Let’s make matters a bit worse, if more realistic. As I have often told you, the federal justice agencies base many of their cases on squeezing one target, or defendant, to testify against others. It would merely be following tradition to so squeeze, even indict, such employees with hopes of, at least, getting them to give information against the Defendant. Turn it around. What is to stop the Defendant from offering such information about colleagues, employees or competitors in order to strike a deal that does not lead to the rest of his life in prison?
And now the kicker-what if either these squeezed employees or ethically challenged Defendant do not limit themselves to the truth in giving information in order to save themselves?
Imagine…a master of criminal fraud being willing to lie in order to have a few years left on the outside of incarceration. Hard to believe? I think not.

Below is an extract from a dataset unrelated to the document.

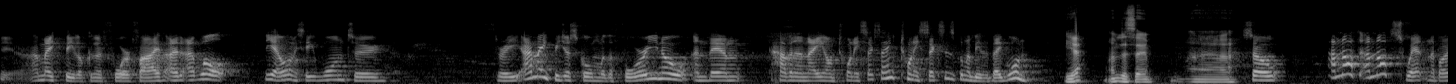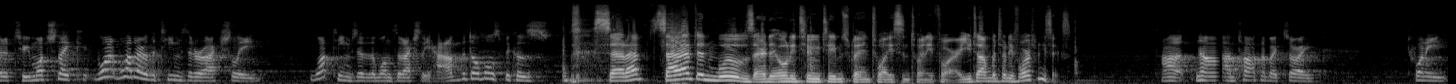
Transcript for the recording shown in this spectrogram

The sad truth? I have been in the criminal justice system for a very long time. I have handled federal white collar cases. I can tell you…it happens. If you have an opinion that federal prosecutors or investigators would never take advantage of such a thing…I direct you to the plethora of cases in the media in the past 10 years involving discoveries of the underbelly of federal criminal prosecution.
Again, am I saying that federal prosecutors wake up in the morning and put their sense of justice into the drawer and leave it at home? No. Far from it. Look to this past Thursday’s Daily Criminal Blog about police officers. And then remember the great gift of rationalization, particularly if motivated by the perceived “greater good”.
And so, like it is difficult to completely be on guard for ruthless and crooked financial scam artists, it is also not so easy to be sure you are going to know when your path is crossed it its counter-part in the criminal justice arena. The most you can do is to be careful, be wary and be prepared.
The “blame game” is big in American society of 2008, and it is not likely to become less so in 2009. It will look very nice in the papers as law enforcement carts out many indictments for schemes (which may or may not actually exist) in the media, proclaiming how well they are protecting us.
Like many such “ducks”, however, the quack may not be as authentic as we might want to believe.
TOMORROW: Part Two of our coverage of the Madoff Nightmare.
Samuel Goldberg is the senior criminal defense attorney at the firm of Altman & Altman, LLP. A former prosecutor in New York, he has worked as a Boston defense attorney over 18 years. He has published various articles regarding the practice of criminal law and frequently provides legal analysis on radio and television, appearing on outlets such as the Fox News Channel, Court TV, MSNBC and The BBC Network. To speak to Sam about a criminal matter call 617-492 3000
The full articles of this story can be found at http://en.wikipedia.org/wiki/Ponzi_scheme, http://www.boston.com/business/articles/2008/12/13/boston_donors_bilked_out_of_millions/?page=full, http://www.businessweek.com/ap/financialnews/D952QOP00.htm, http://www.newsday.com/business/ny-bzscam1412270036dec14,0,5156462.story, http://www.boston.com/business/ticker/2008/12/massmutual_enti.html?p1=Well_MostPop_Emailed5, and http://www.iht.com/bin/printfriendly.php?id=18709174.